Two and a half years ago I photographed a climate change story for The New York Times at the Mauna Loa Observatory in Hawaii. While on assignment, one of the NOAA scientists was kind enough to give me the tube (pictured below), with a admonition that I should hang on to it – as it is a historical sample of the CO2 levels below 400ppm – probably the last years it will be under this benchmark in our lifetimes. His prediction came to pass this May as the concentration of CO2 in the earths atmosphere passed the 400ppm mark.
Two years ago I photographed a personal project over the course of a month in China. I had the good fortune to spend most of the time traveling with a dear friend who had just moved back to Beijing to start a fuel cell company. As often happens when I travel – there was a very fine line between visiting a country as a tourist and getting beyond the surface. I find the only way to get deeper is to have deep connections with subjects you are photographing. This can’t be rushed and I feel blessed to have made many deep connections world wide over the last 10 years of my career as a photographer. You can click through to the image set on the Nat Geo Stock blog here.
A friend sent me this link to the story of Vivian Maier, a Chicago nanny who took more than 100,000 photos during her lifetime and never showed them to anyone. She recently passed away and her photography has been discovered. Some say she may rank among the top street photographers of the 20th century.
Thanks to a recommendation from a friend, in early December I found myself on the side of a volcano at 11,141 feet on the Big Island of Hawaii photographing a story for the New York Times. The story revolves around the research facility and dedicated staff that has been taking continuous measurements of CO2 in the air since the late 1950’s. Its a great read and an honor to be featured on the front page of the NYT. You can read it online here listen to the audio slideshow here and see the slideshow here. Enjoy!
I must have passed this cross covered with leis twenty times before I noticed it on the solitary stretch of Kamehameha highway by the sea on the island of Molokai. It was located on a blind curve so I franticly took my frames while standing in the middle of the road as a friend of mine spotted oncoming traffic.
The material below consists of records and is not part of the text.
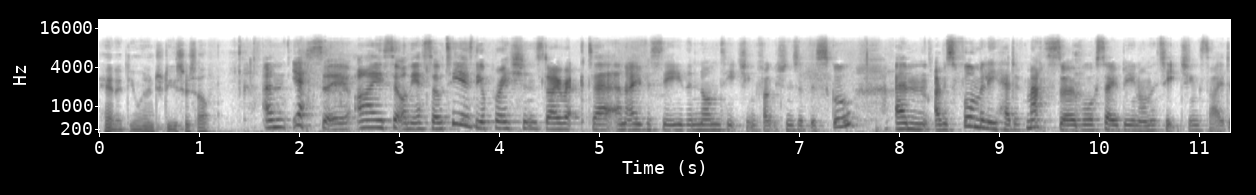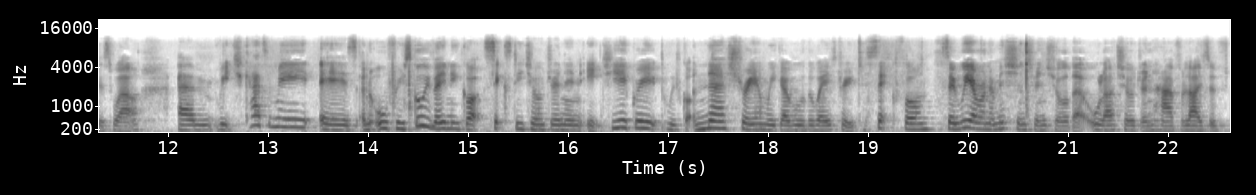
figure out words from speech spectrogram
Hannah, do you want to introduce yourself? Um, yes, so I sit on the SLT as the operations director and oversee the non teaching functions of the school. Um, I was formerly head of maths, so I've also been on the teaching side as well. Um, Reach Academy is an all free school. We've only got 60 children in each year group. We've got a nursery and we go all the way through to sixth form. So we are on a mission to ensure that all our children have lives of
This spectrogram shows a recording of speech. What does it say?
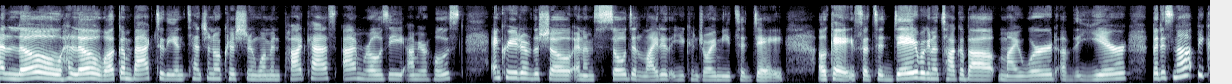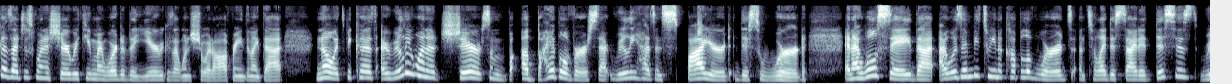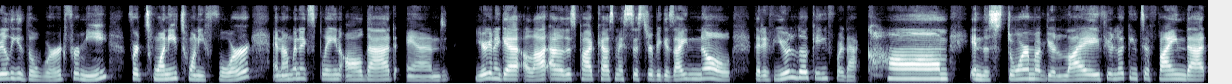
Hello, hello. Welcome back to the Intentional Christian Woman podcast. I'm Rosie. I'm your host and creator of the show, and I'm so delighted that you can join me today. Okay, so today we're going to talk about my word of the year, but it's not because I just want to share with you my word of the year because I want to show it off or anything like that. No, it's because I really want to share some a Bible verse that really has inspired this word. And I will say that I was in between a couple of words until I decided this is really the word for me for 2024 and I'm going to explain all that and you're going to get a lot out of this podcast, my sister, because I know that if you're looking for that calm in the storm of your life, you're looking to find that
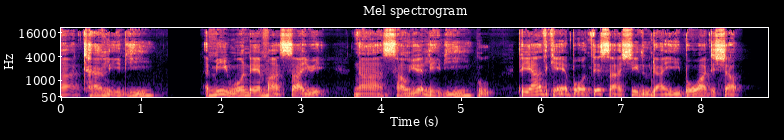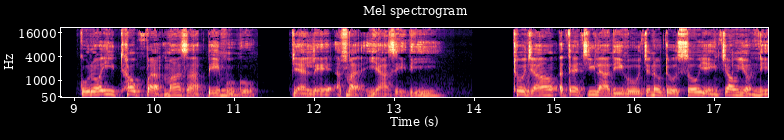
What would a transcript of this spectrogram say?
ငါထမ်းလေပြီအမိဝန်းထဲမှစ၍ငါဆောင်ရွက်လေပြီဟုဖျားသခင်အပေါ်တစ္ဆာရှိသူတိုင်း၏ဘဝတလျှောက်ကိုတော်ဤထောက်ပံ့မဆပေးမှုကို ပြန်လည်အမှတ်ရစေသည် ထို့ကြောင့်အသက်ကြီးလာသည်ကိုကျွန်ုပ်တို့စိုးရိမ်ကြောက်ရွံ့နေ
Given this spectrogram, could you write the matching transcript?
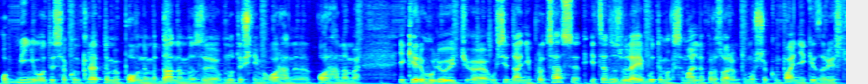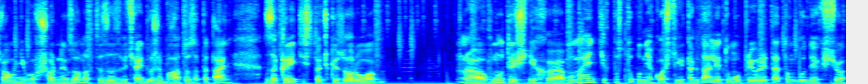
обмінюватися конкретними повними даними з внутрішніми органами, органами які регулюють е, усі дані процеси, і це дозволяє бути максимально прозорим, тому що компанії, які зареєстровані в офшорних зонах, це зазвичай дуже багато запитань, закритість з точки зору. е, Внутрішніх е, моментів, поступлення коштів і так далі. Тому пріоритетом буде, якщо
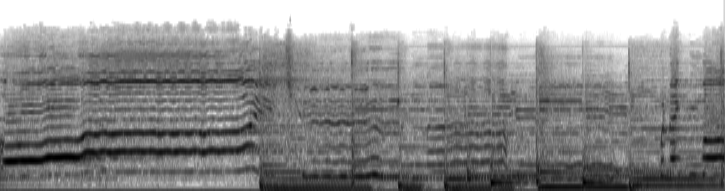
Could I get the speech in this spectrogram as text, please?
អូយឈឺណាស់មិនដេចមក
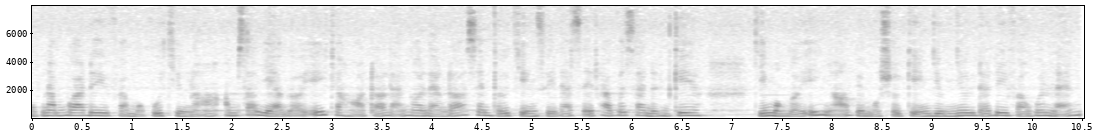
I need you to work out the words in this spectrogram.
một năm qua đi và một buổi chiều nọ, ông sáu già gợi ý cho họ trở lại ngôi làng đó xem thử chuyện gì đã xảy ra với gia đình kia. Chỉ một gợi ý nhỏ về một sự kiện dường như đã đi vào quên lãng,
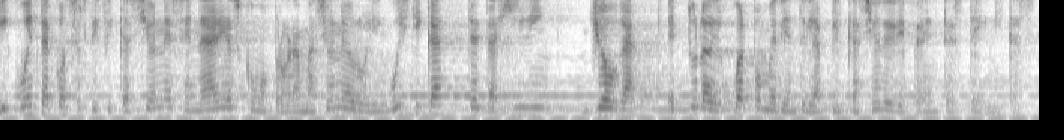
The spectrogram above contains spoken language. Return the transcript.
y cuenta con certificaciones en áreas como programación neurolingüística, Theta Healing, yoga, lectura del cuerpo mediante la aplicación de diferentes técnicas.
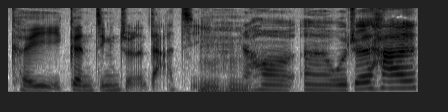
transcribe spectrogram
可以更精准的打击。嗯，然后，嗯，我觉得他。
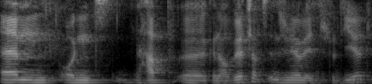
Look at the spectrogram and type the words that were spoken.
Ähm, und habe äh, genau Wirtschaftsingenieurwesen studiert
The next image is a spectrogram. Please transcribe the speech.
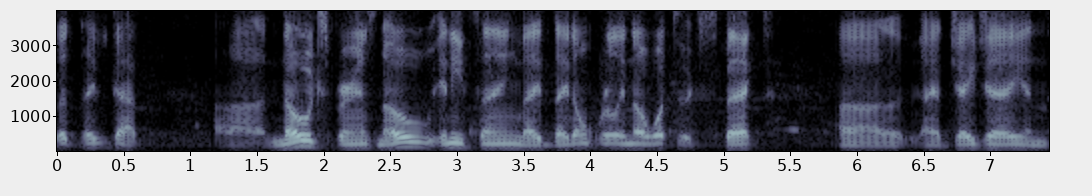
that they've got uh, no experience, no anything. They they don't really know what to expect. Uh, I have JJ and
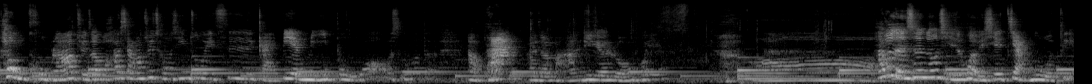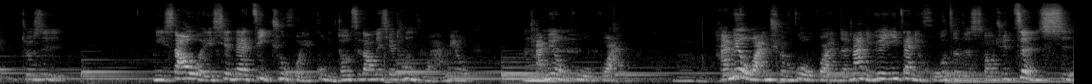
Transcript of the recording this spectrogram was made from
痛苦，然后觉得我好想要去重新做一次改变弥补哦什么的，然后啪，他就马上立刻轮回了。哦，他说人生中其实会有一些降落点，就是你稍微现在自己去回顾，你都知道那些痛苦还没有还没有过关，嗯，还没有完全过关的，那你愿意在你活着的时候去正视。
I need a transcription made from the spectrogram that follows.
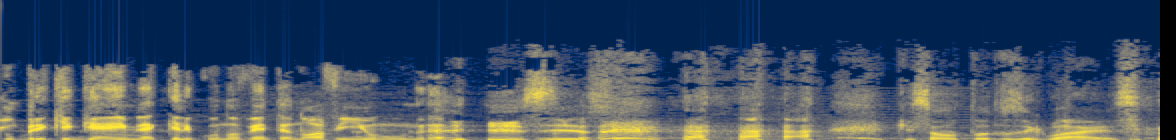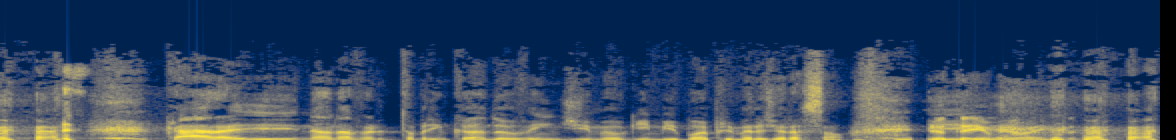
E um Brick Game, né? aquele com 99 em 1, né? Isso. que são todos iguais. Cara, e. Não, na verdade, tô brincando, eu vendi meu Game Boy primeira geração. Eu E- tenho o meu ainda.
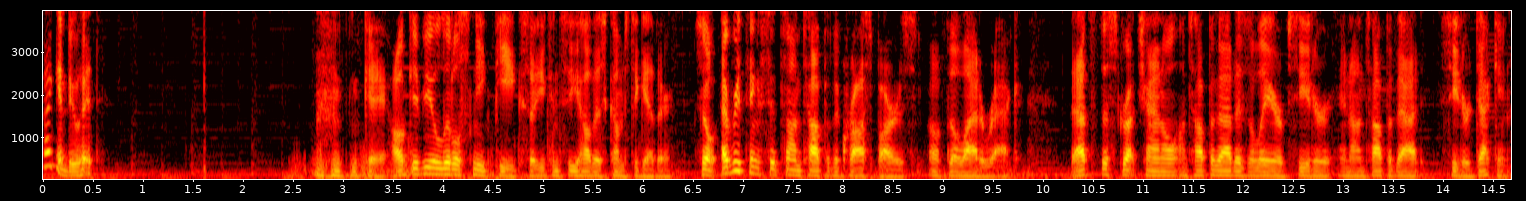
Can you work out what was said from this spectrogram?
I can do it. okay, I'll give you a little sneak peek so you can see how this comes together. So everything sits on top of the crossbars of the ladder rack. That's the strut channel. On top of that is a layer of cedar, and on top of that, cedar decking.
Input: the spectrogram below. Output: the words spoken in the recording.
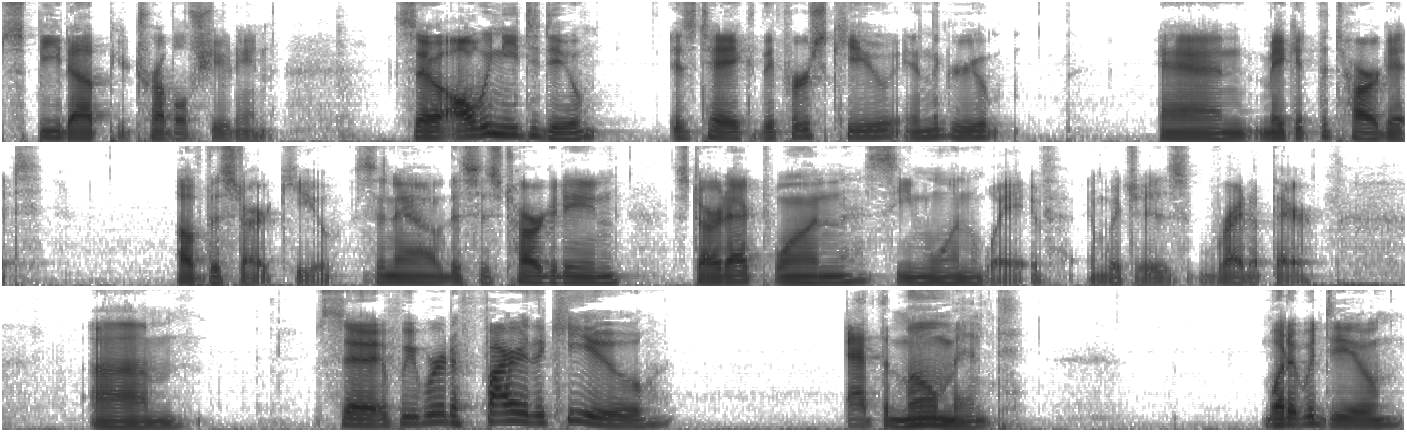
speed up your troubleshooting. So all we need to do is take the first cue in the group and make it the target of the start cue. So now this is targeting start act one, scene one wave, which is right up there. Um, so if we were to fire the cue at the moment, what it would do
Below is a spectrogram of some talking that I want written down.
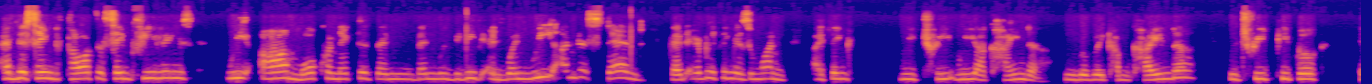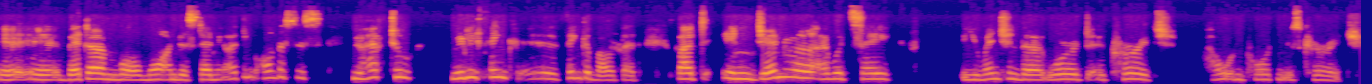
have the same thought the same feelings. We are more connected than than we believe. And when we understand that everything is one i think we treat we are kinder. We will become kinder. We treat people better more more understanding. I think all this is you have to really think uh, think about that. But in general i would say you mentioned the word uh, courage. How important is courage?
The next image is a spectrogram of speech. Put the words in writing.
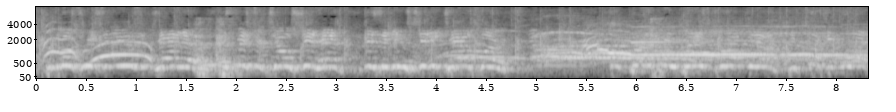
but the most recent news in Canada is Mr. Joe Shithead is the new city councillor for Burnaby, British Columbia. He fucking won.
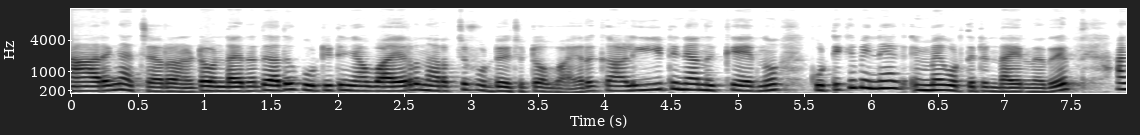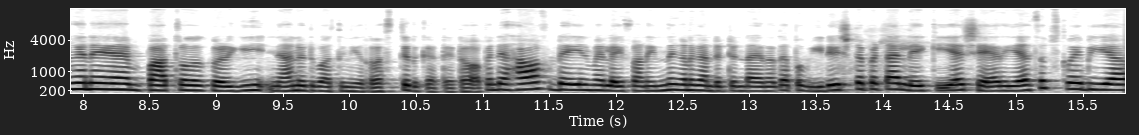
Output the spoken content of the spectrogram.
നാരങ്ങ അച്ചാറാണ് കേട്ടോ ഉണ്ടായിരുന്നത്. അത് കൂട്ടിയിട്ട് ഞാൻ വയറ് നിറച്ച് ഫുഡ് വെച്ചിട്ടോ വയറ് കളിയിട്ട് ഞാൻ നിൽക്കുകയായിരുന്നു. കുട്ടിക്ക് പിന്നെ ഇമ്മ കൊടുത്തിട്ടുണ്ടായിരുന്നത്. അങ്ങനെ പാത്രമൊക്കെ കഴുകി ഞാനൊരു ഭാഗത്തിന് റെസ്റ്റ് എടുക്കട്ടെ കേട്ടോ അപ്പോൾ എന്റെ ഹാഫ് ഡേ ഇൻ മൈ ലൈഫാണ് ഇന്ന് നിങ്ങൾ കണ്ടിട്ടുണ്ടായിരുന്നത്. അപ്പോൾ വീഡിയോ ഇഷ്ടപ്പെട്ടാൽ ലൈക്ക് ചെയ്യുക ഷെയർ ചെയ്യുക സബ്സ്ക്രൈബ് ചെയ്യുക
2008 was designated the “International Year of the Potato” by the United Nations Food and Agricultural Organization. According to Jacques Diouf, the Director-General of the FAO, “The potato is on the frontline in the fight against world hunger and poverty.” I produced the above image while living in Tamil Nadu, teaching photography at Light and Life Academy, south Asia’s first photography school. In the background you can see a large tea plantation that produces much of the CTC tea for the Tetley tea company. I was just recovering from a nasty case of typhoid fever when I took this frame and was only strong enough to click off half a roll or so before exhaustion forced me to retire to my bungalow that shared the same hillside as the potato farmers.
Jonathan Kingston Explores the World in Search of Images and Insights